Paul Murphy, CEO of Cadence Bancorporation, released a statement Monday acknowledging that his mortgage program is not where the company “wanted it to be”, although he did not quote the term “redlining” in his statement.
“We then developed and successfully implemented a coordinated set of efforts to sustainably increase our lending in majority minority census tracts and minority neighborhoods in Houston,” he said. “Over the past few years, the percentage of our Houston residential mortgages in minority neighborhoods has reached 50% or more, surpassing our peers. We are satisfied with our results today.
Murphy said that in response to “Houston’s mortgage proportionality issues,” the company “has its own… neighborhoods.”
The Texas-based bank also has branches in Alabama, Florida, Georgia and Tennessee. Mortgages in the Houston area represent about 40% of the company’s total mortgage business, the DOJ said.
Cadence is in the midst of a merger with the $ 28 billion regional asset bank BancorpSouth, based in Tupelo, Mississippi. BancorpSouth Bank expects the transaction to close in the fourth quarter of 2021 and expects full integration to take place in the second half of 2022.
At the end of June, the Consumer Financial Protection Bureau said several U.S. lenders have recently engaged in deceptive business practices, including violations of the Truth in Lending Act and the Equal Credit Opportunity Act, and provided inaccurate data on Mortgages. The agency did not name the lenders or services it examined and did not impose any fines or penalties. Redlining was among the problems.

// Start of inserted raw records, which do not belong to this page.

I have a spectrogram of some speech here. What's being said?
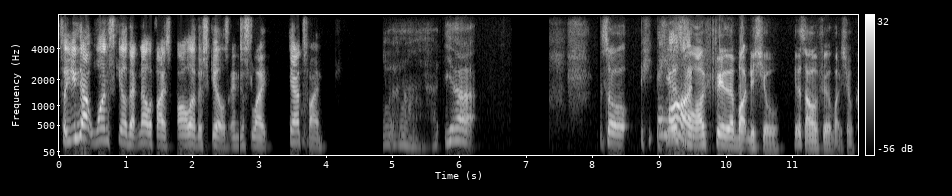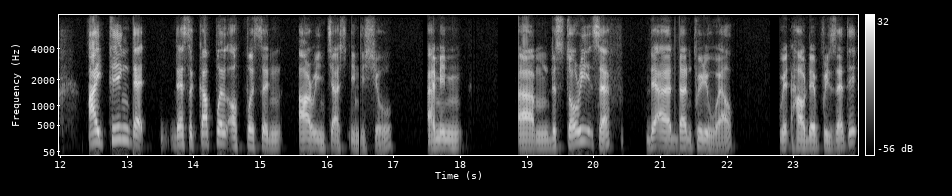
So you got one skill that nullifies all other skills and just like, yeah, it's fine. yeah. So he- Come here's on. how I feel about the show. Here's how I feel about the show. I think that there's a couple of person are in charge in the show. I mean, um, the story itself they are done pretty well with how they present it,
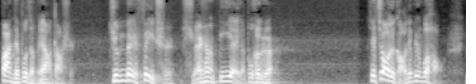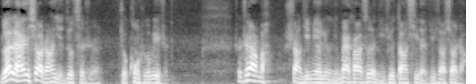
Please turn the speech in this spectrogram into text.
办的不怎么样，当时军备废弛，学生毕业也不合格，这教育搞得并不好。原来的校长也就辞职了，就空出个位置。说这样吧，上级命令你麦克阿瑟，你去当西点军校校长。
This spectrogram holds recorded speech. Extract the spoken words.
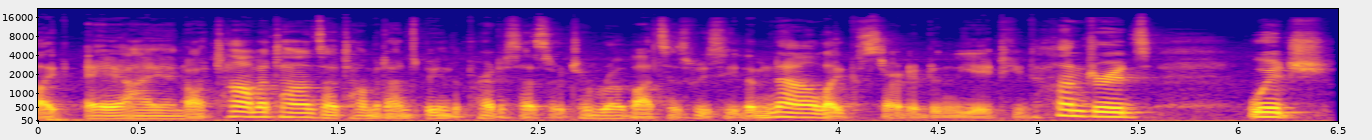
like AI and automatons, automatons being the predecessor to robots as we see them now, like started in the 1800s, which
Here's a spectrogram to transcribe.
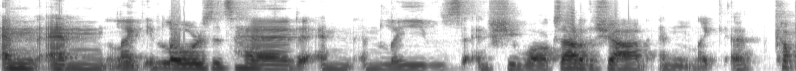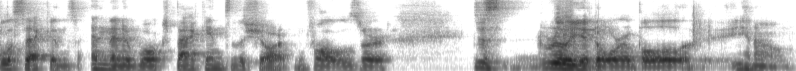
And and like it lowers its head and and leaves, and she walks out of the shot, and like a couple of seconds, and then it walks back into the shot and follows her. Just really adorable, you know.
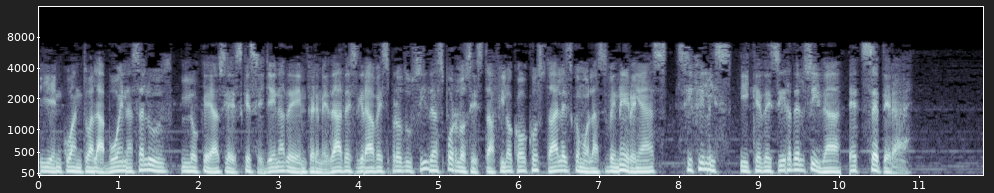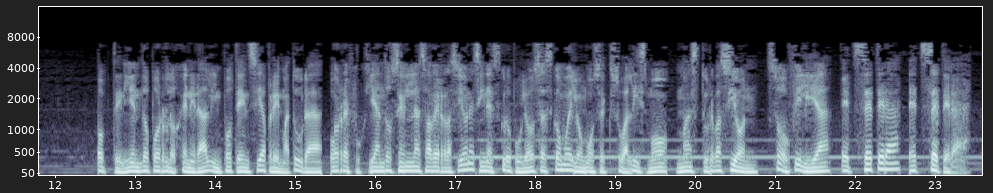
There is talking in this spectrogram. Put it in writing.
Y en cuanto a la buena salud, lo que hace es que se llena de enfermedades graves producidas por los estafilococos tales como las venéreas, sífilis, y que decir del SIDA, etc. Obteniendo por lo general impotencia prematura, o refugiándose en las aberraciones inescrupulosas como el homosexualismo, masturbación, zoofilia, etc., etc.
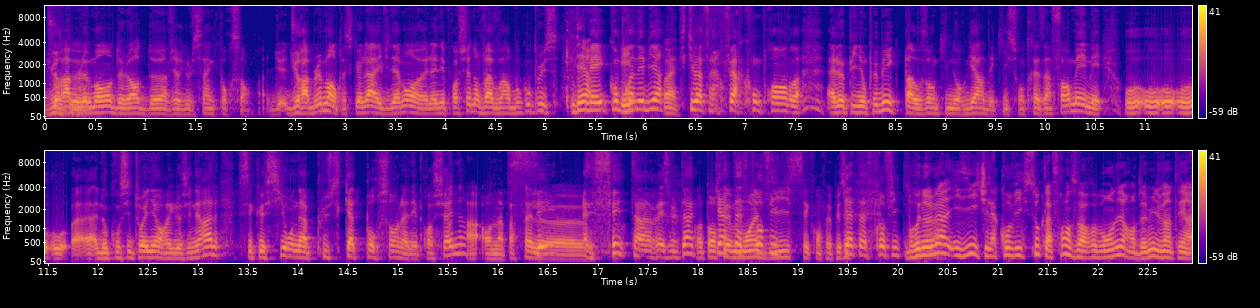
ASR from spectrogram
durablement de, l'ordre de 1,5%. Du- Durablement, parce que là, évidemment, euh, l'année prochaine, on va avoir beaucoup plus. Mais comprenez bien, ouais. ce qu'il va falloir faire comprendre à l'opinion publique, pas aux gens qui nous regardent et qui sont très informés, mais aux- aux- aux- aux- à nos concitoyens en règle générale, c'est que si on a plus 4% l'année prochaine, Ah, on n'a pas fait le. c'est un résultat Quand on fait moins catastrophique. 10, c'est qu'on fait plus. catastrophique. Bruno Le. Maire, il dit j'ai la conviction que la France va rebondir en 2021.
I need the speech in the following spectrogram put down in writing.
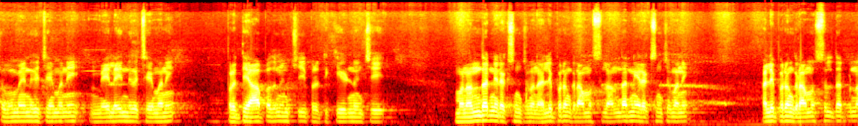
శుభమైనదిగా చేయమని మేలైనదిగా చేయమని ప్రతి ఆపద నుంచి ప్రతి కీడు నుంచి మనందరినీ రక్షించమని అల్లిపురం గ్రామస్తులందరినీ రక్షించమని అలీపురం గ్రామస్తుల తరపున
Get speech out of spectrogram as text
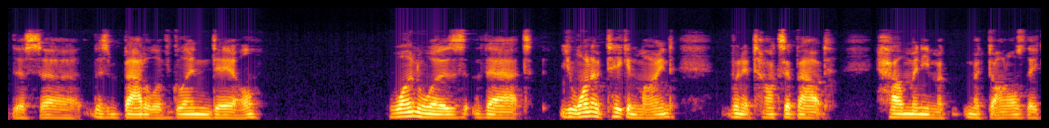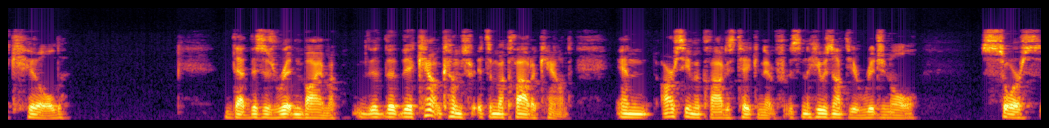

The CFPB said a lender – who set off red flags when it received fewer requests from minority neighborhoods – has engaged in the redlining. In the lender’s direct marketing and open house materials, the models were white. The lender’s offices were concentrated in white neighborhoods and almost all of its loan officers were white. The CFPB also found that loan officers sent internal emails “containing racist and derogatory content”.